Yes, there were poignant moments. And yes, there were times that I got a bit teary. And, yes, Ove does have his heart touched by the end of the book. But I, like the grumpy old man of the title, was a hard sell. I’m still not completely sold, but as Ove would likely say (if he were a real person and not a made-up character) the author wasn’t a complete twit.

Posted in: Uncategorized
Show more
Show less

I just came across this fascinating article in Atlas Obscura about the “Nansen Passport.”

It’s a pretty short article—pop out and give it a read—but in a sentence, it’s about a man named Fridtjof Nansen who created a special passport that stateless people could use to safely cross borders in the global tumult between World Wars I and II.

An idea whose time may have come again? 

Tags: ,
Posted in: Uncategorized
Show more
Show less
Friday, February 3, 2017

More thoughts on happiness

I was so tickled last week to hear from Hazel Garcia. Hazel works at investmentZen.com and had come across a post I did about whether money could buy happiness. Hazel was working on an info graphic about the topic, which she kindly shared (see below), along with some thoughts about savings. I don’t mean for this to be a plug for investmentZen (about which I know almost nothing!), but thought you’d get a kick out of Hazel’s insights. Here they are (and thanks for reading Hazel!).

 

You’ll be happier if you spend your money on experiences, rather than things.

It’s no secret that we love to buy stuff. In our consumer culture, getting that fancy new phone, the shiny new tablet, the brand new pair of shoes, that hot new car – it’s all par for the course.

But does it really make us happy? Is there a way we could spend money in a way that maximizes happiness?

At InvestmentZen.com, we spend a lot of time thinking about money and how it impacts happiness, so we decided to take a closer look at the research and figure out how you could spend money in a way that makes you happier. We came across some interesting findings that objectively showed us that spending money on experiences will make you happier than buying material things.

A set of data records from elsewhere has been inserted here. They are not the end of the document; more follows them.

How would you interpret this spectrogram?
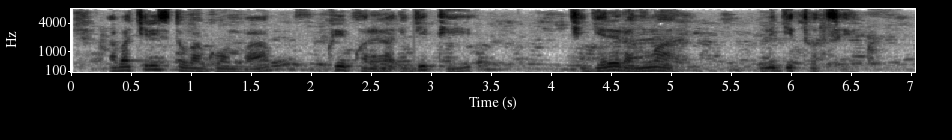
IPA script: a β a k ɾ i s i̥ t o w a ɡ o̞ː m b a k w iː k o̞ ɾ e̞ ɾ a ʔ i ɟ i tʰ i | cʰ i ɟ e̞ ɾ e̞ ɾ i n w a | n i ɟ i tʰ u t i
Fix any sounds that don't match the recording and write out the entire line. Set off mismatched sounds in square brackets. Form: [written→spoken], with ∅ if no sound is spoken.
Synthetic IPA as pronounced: a β a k ɾ i s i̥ t o [w→β] a ɡ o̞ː m b a k w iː k o̞ ɾ e̞ ɾ a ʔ i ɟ i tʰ i | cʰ i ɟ e̞ ɾ e̞ ɾ [i→a] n w a | n i ɟ i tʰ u [t→t͡s] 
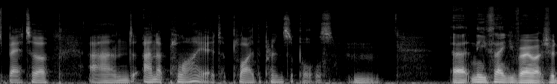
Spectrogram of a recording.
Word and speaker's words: Niamh: It's the Gaelic sort of pronunciation, but NIAMH is how the name is actually spelled.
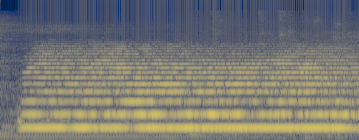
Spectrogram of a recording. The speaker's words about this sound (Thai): วู้รถไฟมาแล้วพี่ ดูเร็วดูเร็วอาสัง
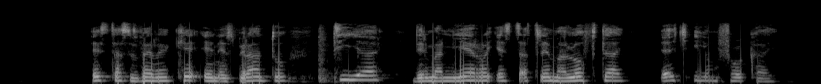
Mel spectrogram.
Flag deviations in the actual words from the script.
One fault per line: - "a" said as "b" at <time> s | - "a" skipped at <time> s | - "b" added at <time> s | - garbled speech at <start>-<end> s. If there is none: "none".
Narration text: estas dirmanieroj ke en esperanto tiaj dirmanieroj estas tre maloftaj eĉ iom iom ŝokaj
- "dirmanieroj" said as "vere" at 1.4 s
- "iom" skipped at 7.2 s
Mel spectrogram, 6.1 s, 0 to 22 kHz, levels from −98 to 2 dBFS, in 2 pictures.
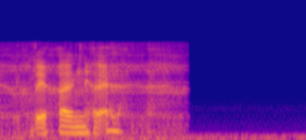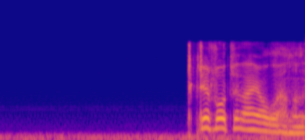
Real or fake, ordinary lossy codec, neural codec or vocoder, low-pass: fake; none; autoencoder, 22.05 kHz, a latent of 192 numbers a frame, VITS, trained on many speakers; 7.2 kHz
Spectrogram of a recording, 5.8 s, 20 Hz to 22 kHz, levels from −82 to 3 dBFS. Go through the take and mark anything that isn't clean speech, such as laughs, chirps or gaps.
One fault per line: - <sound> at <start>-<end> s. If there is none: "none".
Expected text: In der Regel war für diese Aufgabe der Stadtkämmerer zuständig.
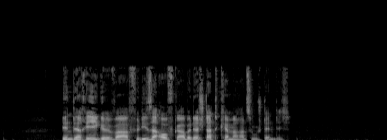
none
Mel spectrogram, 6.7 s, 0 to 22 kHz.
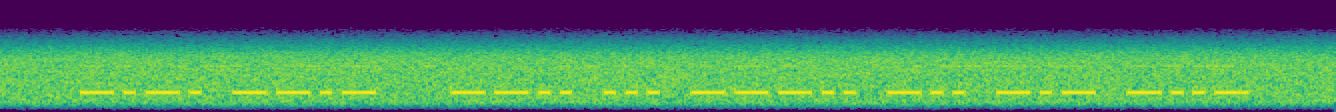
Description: Morse code, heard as a keyed tone, machine-sent, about 22 wpm, 710 Hz, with radio static. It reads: CQ ZS8DKX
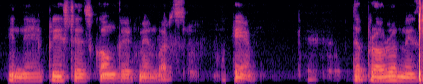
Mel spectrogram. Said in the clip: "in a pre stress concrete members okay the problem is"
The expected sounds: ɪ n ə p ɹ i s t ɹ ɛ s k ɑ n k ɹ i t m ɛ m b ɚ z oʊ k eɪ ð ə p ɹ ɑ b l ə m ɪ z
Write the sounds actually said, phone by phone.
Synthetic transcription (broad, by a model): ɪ n ə p ɹ i s t ɛ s k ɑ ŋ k ɹ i t m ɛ m b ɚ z oʊ k eɪ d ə p ɹ ɑ b l ə m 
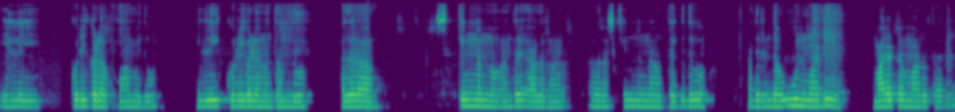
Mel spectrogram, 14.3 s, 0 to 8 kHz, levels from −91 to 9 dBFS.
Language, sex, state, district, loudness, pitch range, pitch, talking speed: Kannada, male, Karnataka, Bellary, -23 LUFS, 155-165 Hz, 160 Hz, 90 wpm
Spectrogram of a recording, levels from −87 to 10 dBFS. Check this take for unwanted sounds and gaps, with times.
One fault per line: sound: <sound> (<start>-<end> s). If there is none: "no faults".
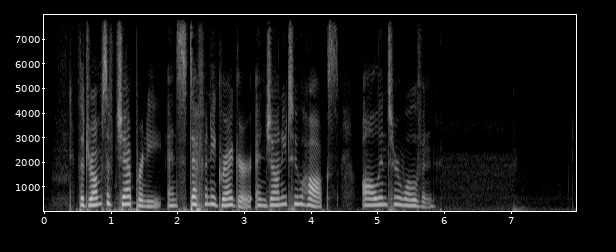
no faults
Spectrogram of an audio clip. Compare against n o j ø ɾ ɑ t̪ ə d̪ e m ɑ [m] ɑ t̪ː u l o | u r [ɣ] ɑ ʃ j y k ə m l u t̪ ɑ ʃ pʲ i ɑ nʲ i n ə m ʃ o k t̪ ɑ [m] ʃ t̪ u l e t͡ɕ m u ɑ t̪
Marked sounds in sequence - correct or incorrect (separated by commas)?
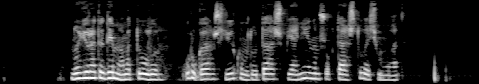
correct, correct, incorrect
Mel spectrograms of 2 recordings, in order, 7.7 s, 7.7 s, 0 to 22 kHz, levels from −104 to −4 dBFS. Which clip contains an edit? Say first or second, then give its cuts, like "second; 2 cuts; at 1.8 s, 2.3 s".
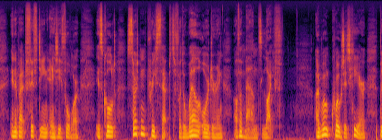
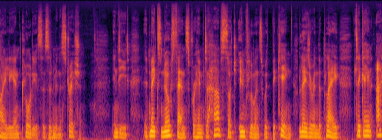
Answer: second; 2 cuts; at 2.8 s, 5.9 s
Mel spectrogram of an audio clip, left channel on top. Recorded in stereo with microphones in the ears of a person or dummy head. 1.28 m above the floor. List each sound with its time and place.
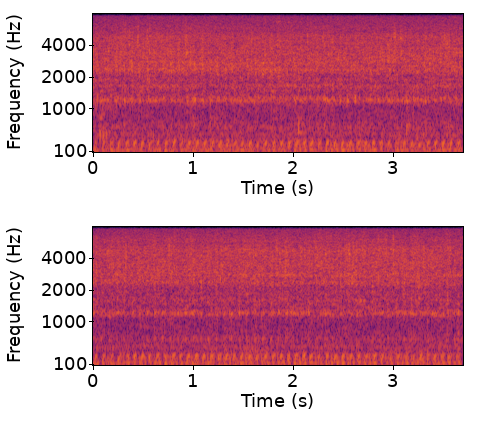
Only background noise.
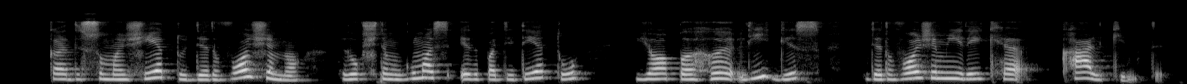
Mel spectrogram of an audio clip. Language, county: Lithuanian, Vilnius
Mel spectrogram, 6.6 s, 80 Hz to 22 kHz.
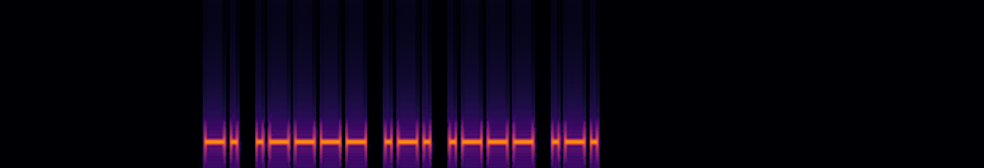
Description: Morse code, heard as a keyed tone, about 28 wpm, 700 Hz. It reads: N1RJR
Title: USA Call Signs - 5 Characters - Repeated 3x - 28wpm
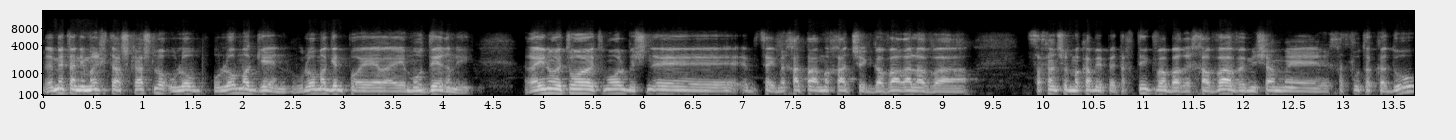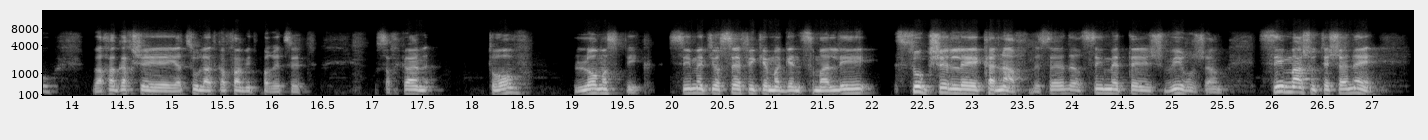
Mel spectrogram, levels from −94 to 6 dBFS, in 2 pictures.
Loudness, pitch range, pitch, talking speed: -23 LUFS, 110-135 Hz, 125 Hz, 135 wpm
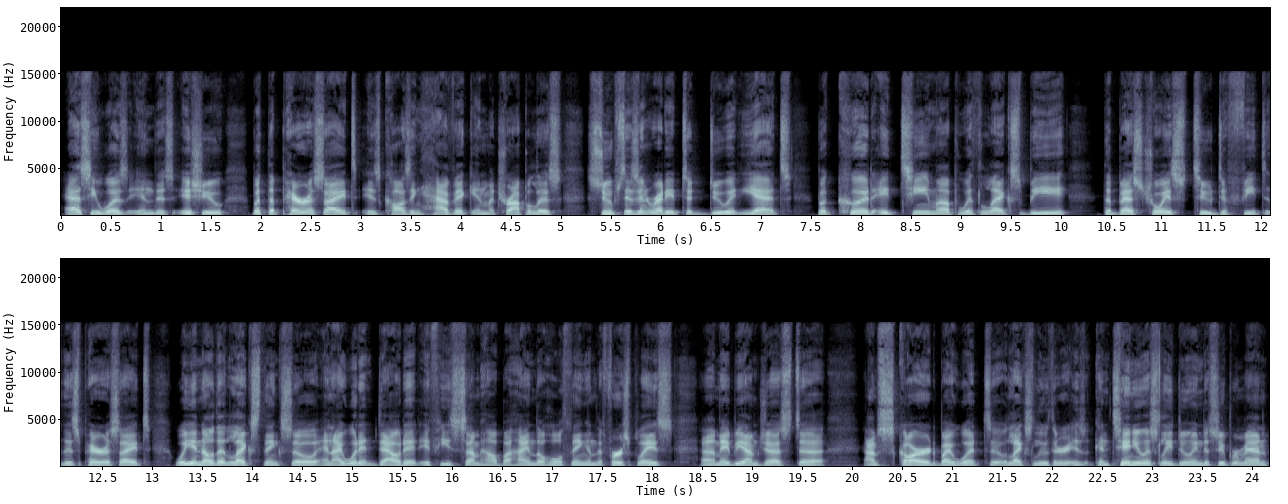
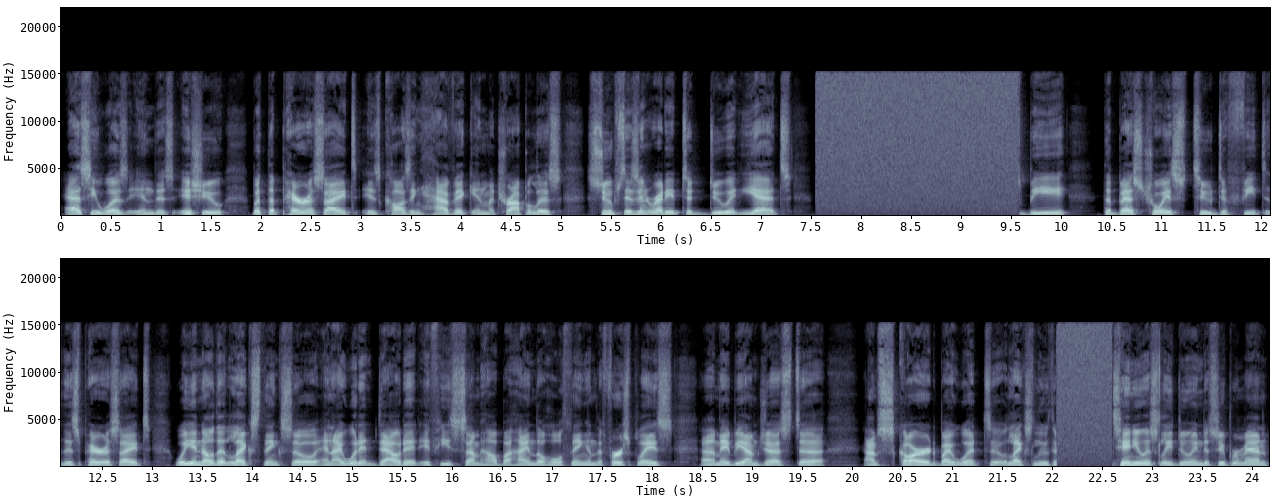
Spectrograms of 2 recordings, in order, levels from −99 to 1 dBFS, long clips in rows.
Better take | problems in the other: first | audio cutting out; filled with static; at 7.5 s for 2 s and at 22 s for 0.5 s

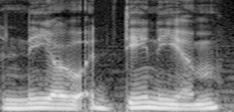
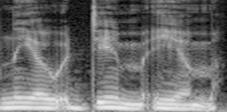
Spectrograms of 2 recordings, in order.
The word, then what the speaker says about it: neodymium: find Neo demium which for my whole life I pronounced neodium until I played Starfield and so it was in fact called neodymium so much like the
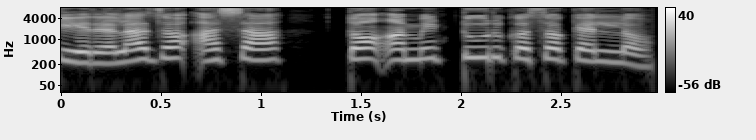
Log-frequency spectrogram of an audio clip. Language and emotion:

Of course, we also believe you should save as much money as possible and use it to buy your freedom, but that’s a topic for another time!

Here’s why spending money on experiences will make you happier than spending money buying stuff:

Posted in: Uncategorized
Show more
Show less

Knowledge junkie. Raconteur.

Vicky Franchino

I love to learn about new things. And I love to tell a good story. Let’s get together and tell yours!

More about Vicky

“Vicky is one of the best writers I’ve worked with. She provides a high quality product on time and is a joy to work with. Vicky is able to take complex financial subjects and turn them into readable prose.”

Jim Jerving, Editorial Director
LendKey

More testimonials